6. We might ask why the hydroxyl group on 2-amino-3-hydroxypropanoic acid doesn’t react. Remember that more oxidized groups tend to be more reactive, and the carboxylic acid is significantly more oxidized than the hydroxyl group. Another question to consider is which of the amino groups of 2,6-diaminohexanoic acid will react. This is a question that is perhaps best answered retrospectively; in this case, the amino group closer to the carbonyl will react because the resulting product will be stabilized by resonance.
Does this reaction look familiar? It should! 2-amino-3-hydroxypropanoic acid and 2,6-diaminohexanoic acid are serine and lysine, respectively—in this reaction, we are forming a peptide bond. If we treat them as generic amino acids, this is the reaction:
We’ve worked through a few problems here to get a handle on how to use this method. Once you have read further chapters and learned specific mechanisms that we did not touch on here, be sure to come back and see how these rules apply to novel reactions.
MCAT Concept Check 4.5:
Before you move on, assess your understanding of the material with these questions.
1. What are the six steps for solving Organic Chemistry reactions?

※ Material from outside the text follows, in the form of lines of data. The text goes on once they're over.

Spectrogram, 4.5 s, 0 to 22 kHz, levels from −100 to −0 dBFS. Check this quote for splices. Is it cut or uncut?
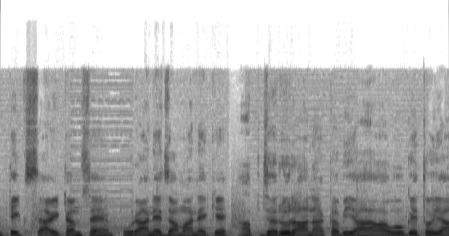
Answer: cut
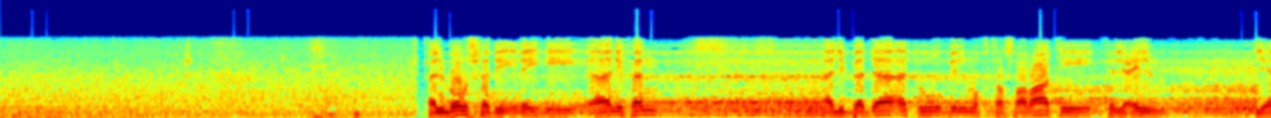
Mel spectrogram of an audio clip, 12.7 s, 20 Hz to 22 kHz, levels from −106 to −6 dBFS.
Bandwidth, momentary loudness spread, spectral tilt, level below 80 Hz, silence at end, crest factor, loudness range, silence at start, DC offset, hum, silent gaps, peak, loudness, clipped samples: 6.4 kHz; 15 LU; -7.5 dB/octave; -38 dBFS; 0 s; 12 dB; 13 LU; 0 s; under 0.1%; none; none; -2 dBFS; -14 LUFS; under 0.1%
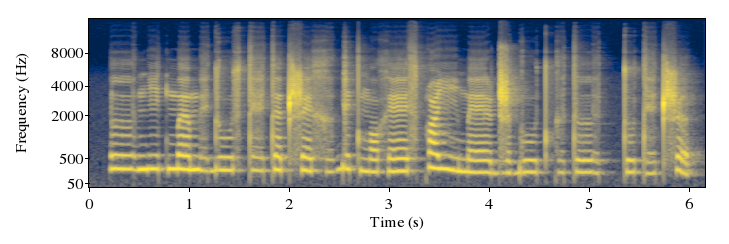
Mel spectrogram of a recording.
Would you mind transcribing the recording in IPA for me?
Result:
lː ə̤ ŋ iː t m ɜ m ɛ̤ d uː s t ɛ̤ t ɜ t ʂ ɛ x ə̤ ɡ e t ŋ ɔ x ɛː s qʷ iː m ɛː ɖ͡ʐ ə ɡ uː t k ə̤ t lː ə̤ tː u t ɛ̤ t ʂ ə

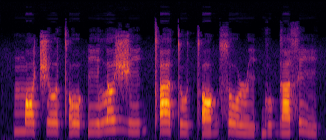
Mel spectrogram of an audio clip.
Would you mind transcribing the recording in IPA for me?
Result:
m ɒ t͡ʃ ɤ tʼ o ʔ i l ʌ ʒ i ɡ tʼ a t u tʼ ɒ ɡ s o ɹ i ʔ ɡ u ɡ a s i

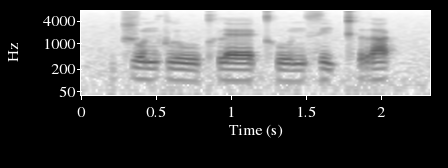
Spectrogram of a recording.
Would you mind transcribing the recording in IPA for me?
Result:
t͡ɕ o˧ n k l uː˨˩ kʰ l ɛː˧ kʰ u˧ n s i˦˥ ʔ kʰ r a˥˩ k̚

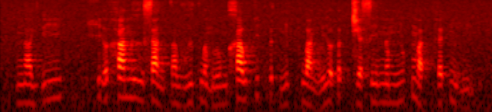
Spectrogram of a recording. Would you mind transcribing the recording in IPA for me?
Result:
n a̤˨˩ j ɗ i˧ | h ḭ˧˥ ə̯ h a˧ n ɣ ɨ̤˨˩ s a˧˩ n t̪ a̤˨˩ w ɣ ɨ˧ k w ə̰˧˨ m l u˨˦ ŋ x a˧ w k i˦˥ k̚ ɗ ə˨˩ t̚ ɲ ə˦˥ p̚ k w a˧˩ ŋ l i˧ ə̯ ʔ ə˦˥ t̚ t͡ɕ ɛ˨˦ s i˧ n ə˧ m ɲ u˦˥ k̚ m a˨˩ t̚ h ɛ˦˥ t̚ m ḭ˧˨ ə̯ ɲ ḭ˧˨ ʔ

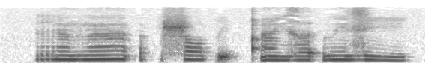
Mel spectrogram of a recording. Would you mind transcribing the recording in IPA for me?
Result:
r œ̃ v œ̃ː ʔ | ɬ ɔ p ḭ ʔ qʼ ĩ ɣ əː ʔ β ĩ z i

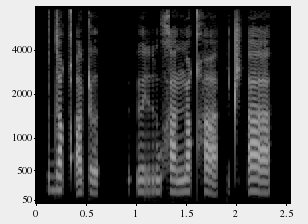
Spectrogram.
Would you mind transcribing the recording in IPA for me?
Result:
d ə qʼ a ʈ ə | ʔ ʏ r u x a ŋ ʏ qʰ a | t͡ʃʼ a

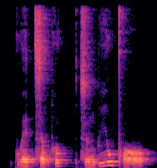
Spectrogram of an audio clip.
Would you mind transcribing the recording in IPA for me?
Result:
kʷ ɛː˨˥ t̚ s ɐ˨˥ p̚ h ʊ˥ k̚ | t͡s ɵ˨ n p iː˥ w pʰ ɔː˨˩

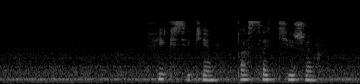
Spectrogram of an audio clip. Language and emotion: Russian, neutral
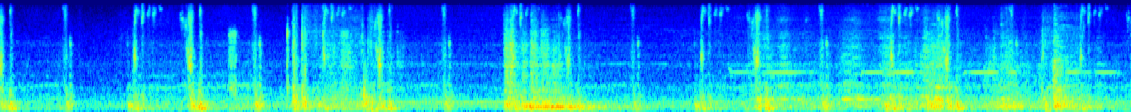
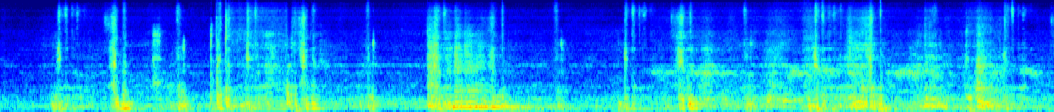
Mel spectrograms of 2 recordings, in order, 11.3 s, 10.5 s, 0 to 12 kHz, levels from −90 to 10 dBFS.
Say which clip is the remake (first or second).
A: second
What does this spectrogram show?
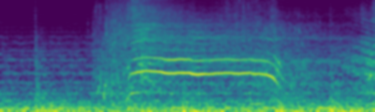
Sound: screaming

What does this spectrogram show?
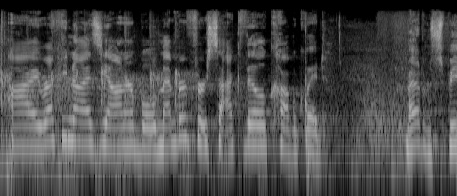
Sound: applause

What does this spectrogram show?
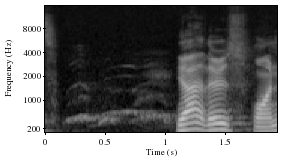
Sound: audience whooping

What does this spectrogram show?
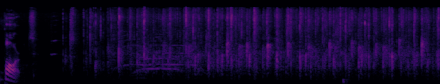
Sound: applause

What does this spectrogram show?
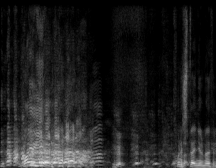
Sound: people laughing

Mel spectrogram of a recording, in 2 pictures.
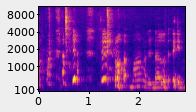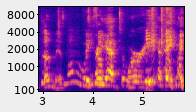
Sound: laughter

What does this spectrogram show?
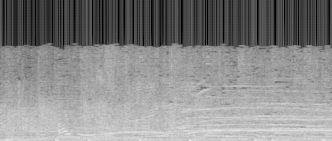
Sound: audience cheering

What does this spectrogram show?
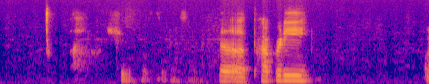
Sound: tuts

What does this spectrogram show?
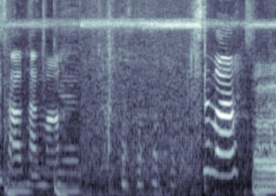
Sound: laughs

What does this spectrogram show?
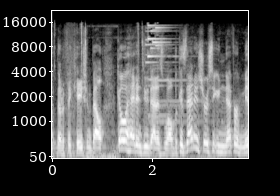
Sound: bell ringing

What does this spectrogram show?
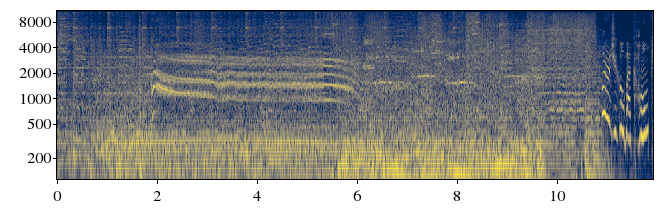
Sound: screaming

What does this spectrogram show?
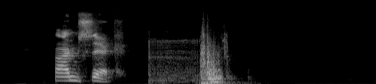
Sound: cabin door bursts open

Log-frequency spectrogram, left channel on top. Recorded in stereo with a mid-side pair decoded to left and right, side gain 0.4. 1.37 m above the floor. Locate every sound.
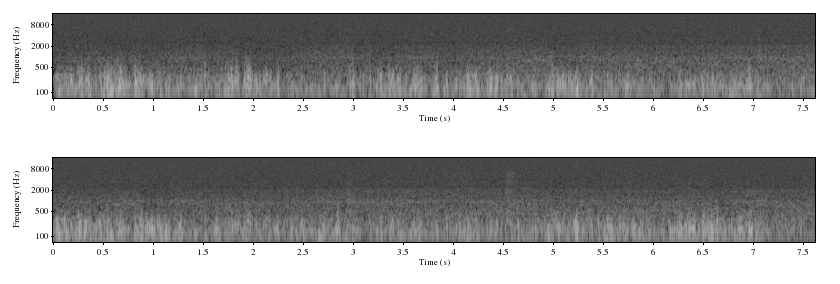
Only background noise.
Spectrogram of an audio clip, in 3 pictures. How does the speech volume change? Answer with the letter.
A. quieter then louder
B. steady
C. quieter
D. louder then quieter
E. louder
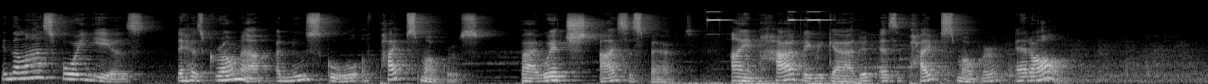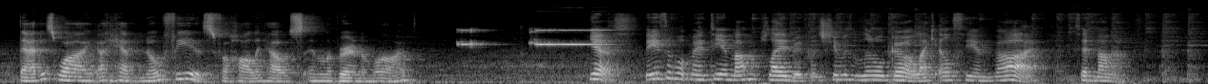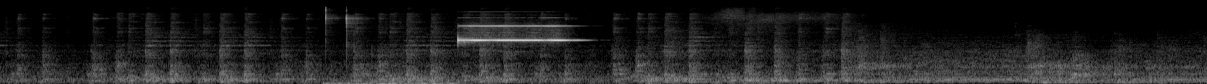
B.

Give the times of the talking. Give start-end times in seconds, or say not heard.
0.0-10.7, 12.2-16.2, 17.9-23.4.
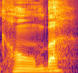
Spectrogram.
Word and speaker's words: comb: You don't pronounce the B in comb.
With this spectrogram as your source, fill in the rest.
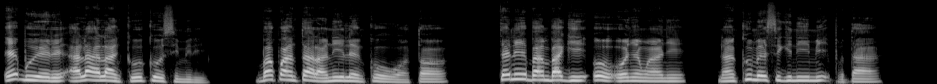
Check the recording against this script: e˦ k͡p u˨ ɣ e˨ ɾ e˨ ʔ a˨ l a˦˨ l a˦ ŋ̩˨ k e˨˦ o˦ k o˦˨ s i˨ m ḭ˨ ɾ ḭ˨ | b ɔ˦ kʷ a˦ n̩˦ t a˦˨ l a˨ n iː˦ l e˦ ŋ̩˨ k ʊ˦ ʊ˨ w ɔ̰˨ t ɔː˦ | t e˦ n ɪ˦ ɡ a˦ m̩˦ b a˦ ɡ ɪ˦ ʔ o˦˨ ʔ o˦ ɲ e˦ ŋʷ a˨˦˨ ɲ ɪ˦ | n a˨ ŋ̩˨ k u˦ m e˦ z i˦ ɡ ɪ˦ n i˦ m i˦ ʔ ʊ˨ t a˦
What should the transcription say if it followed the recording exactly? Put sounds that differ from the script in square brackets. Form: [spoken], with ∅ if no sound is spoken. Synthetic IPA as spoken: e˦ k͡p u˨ ɣ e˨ ɾ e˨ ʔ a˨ l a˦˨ l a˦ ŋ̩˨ k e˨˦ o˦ k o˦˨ s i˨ m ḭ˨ ɾ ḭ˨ | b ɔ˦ kʷ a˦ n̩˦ t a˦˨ l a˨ n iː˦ l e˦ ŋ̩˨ k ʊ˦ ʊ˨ w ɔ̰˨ t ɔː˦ | t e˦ n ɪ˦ [b] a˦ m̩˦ b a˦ ɡ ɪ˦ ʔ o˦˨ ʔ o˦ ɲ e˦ ŋʷ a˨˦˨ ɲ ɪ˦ | n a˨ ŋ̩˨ k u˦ m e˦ [s] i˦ ɡ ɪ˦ n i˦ m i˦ [p] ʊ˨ t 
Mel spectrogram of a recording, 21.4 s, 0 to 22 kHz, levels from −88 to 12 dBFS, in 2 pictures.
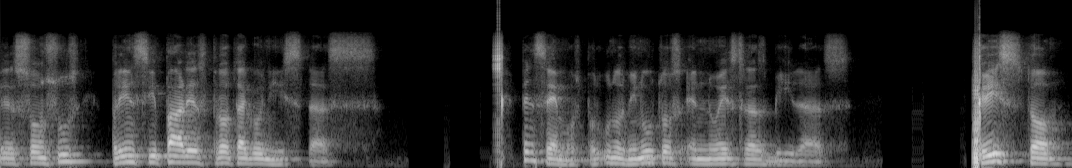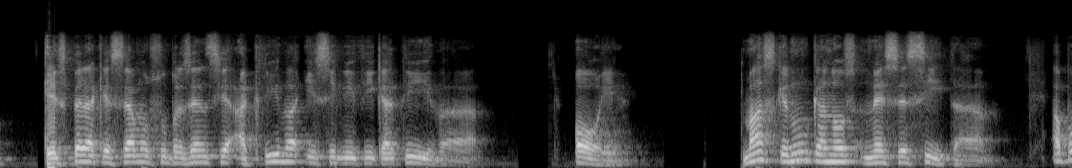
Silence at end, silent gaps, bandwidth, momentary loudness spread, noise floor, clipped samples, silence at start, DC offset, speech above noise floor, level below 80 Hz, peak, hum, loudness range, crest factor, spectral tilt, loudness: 0 s; none; 10.5 kHz; 15 LU; -75 dBFS; under 0.1%; 0 s; under 0.1%; 58 dB; -44 dBFS; 0 dBFS; none; 6 LU; 18 dB; -5.5 dB/octave; -17 LUFS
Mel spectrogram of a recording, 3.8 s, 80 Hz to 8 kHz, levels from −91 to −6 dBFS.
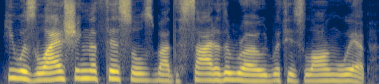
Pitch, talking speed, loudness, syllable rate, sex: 180 Hz, 235 wpm, -18 LUFS, 4.7 syllables/s, female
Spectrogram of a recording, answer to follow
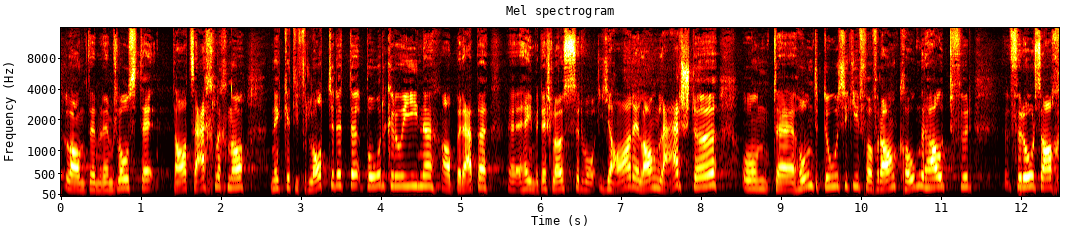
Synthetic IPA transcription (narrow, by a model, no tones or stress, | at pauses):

2. If there are no reaction conditions listed, what determines how the reaction will proceed?